Ian Burke

12-28-2001

 

            Drip, first one, drip, then another, the rain started slowly. There was no real wind but you could see the clouds over the mountains and hear, almost feel the soft rumbling of the distant thunder working its way slowly out from the dark bowels of the impending storm.

 

            It first showed in his apartment. A dirty dish, an unpaid bill. The neglected cupboards began to clatter with their empty shelves begging for food every time a door was opened. The corners grew dark with the accumulation of dust, a mere shadow of his heart.

 

            The wind began to pick up force. With its gentle coaxing the fallís colorful paintings, already on the ground, swirl up to meet the now more plentiful drops of falling water.

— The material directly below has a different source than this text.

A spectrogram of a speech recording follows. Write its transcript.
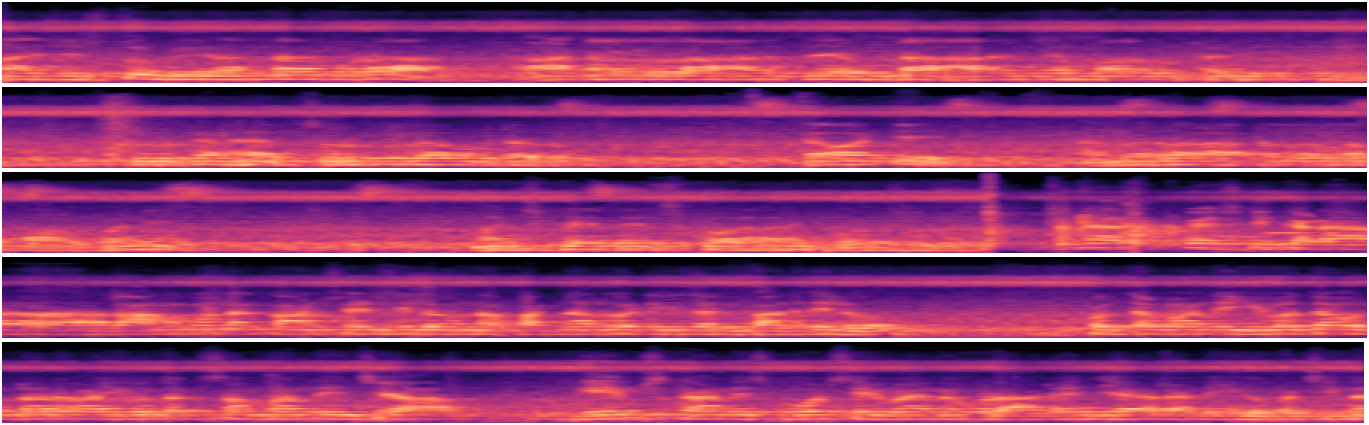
ఆశిస్తూ మీరందరూ కూడా ఆటలలో ఆడితే ఉంటే ఆరోగ్యం బాగుంటుంది చురుకన చురుకుగా ఉంటారు. కాబట్టి అందరూ ఆటలలో పాల్గొని మంచి పేరు తెచ్చుకోవాలని కోరుతున్నాను చిన్న రిక్వెస్ట్ ఇక్కడ రామగుండ కాన్స్టిట్యున్సీలో ఉన్న పద్నాలుగో డివిజన్ పరిధిలో కొంతమంది యువత ఉన్నారు. ఆ యువతకు సంబంధించి ఆ గేమ్స్ కానీ స్పోర్ట్స్ ఏమైనా కూడా అరేంజ్ చేయాలని ఒక చిన్న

The whistling of the branches chorus in, singing autumnís first dirge to the death of summer and the coming of winterís long sleep.

 

            He packs his bags preparing for his trip west. Ill relatives, scrutinizing family, dead marriage, lost soul. Rising to the occasion he turns to his inner athlete. Rising each morning to meet the falling rays of the red morning sun with the fleet feet of the running spirit filled with the music of tears, every day was filled with this flowing energy. Energy flowed one direction, draining as a river does from a locked lake. Each day became a longer run, a bigger drain, a longer draw off that lake, as he defends who he is each day, and supports himself with his ailing family and dead marriage. Running through the strange land the chaos reflected at home, now carried inside, is added to, compounded and deepened into pain and heartache.

 

            The skies darken as the trees bend under the force of the wind. Once a distant soothing rumble, thunder now claps with enough ferocity to break window pains or disturb the earth. Streets are barren, windows dark. The only light now from the frequent flash of radiant, powerful lightning streaking from the heavens. A flash, a loud snap, the old maple erupts into flames. Hail and rain now fall near parallel to the ground.

 

            His Grandfather remembers him but does not recognize him. His Mom is having a hard time. His clothes are wrong. His coat is wrong. His speech is wrong. His Grandfather hurts. His running is wrong. His job is wrong. His behavior is wrong. He is wrong. He is wrong. He is wrong.

           

            Drip, drip, drip, the rain breaks through the dam and continues to fall. The rivers flood their banks and the skies grow even darker.

 

            He is home to more chaos. Behind in work with more trips to make. Now he must let someone down. Mom and Dad, with a trip scheduled to Boston, he decides to cancel on them and not go to Boston. All he hears is their disappointment.

           

            Floodwaters rising and thousands flee.

 

            He calls his ex-wife and a huge argument ensues. He fails again. He really has no value. Late for a support group meeting, he finds himself sitting in a hall crying.

 

            Rushing waters crash over rocks, mud rushing all around. Hail, rain, debris. The noise so loud silence had become a distant lost dream. Trees are down, houses lost, people dead, animals swept down river. Sleet has begun to mix in with the rain to punish those holding on.

 

            He stares at the icy waters. Black, cold, deep and inviting they call to his empty shell of a being. His tears imperceptibly splash in the water, lost in the inky black depths, the water or his soul. His cries are the only thing louder then the wind.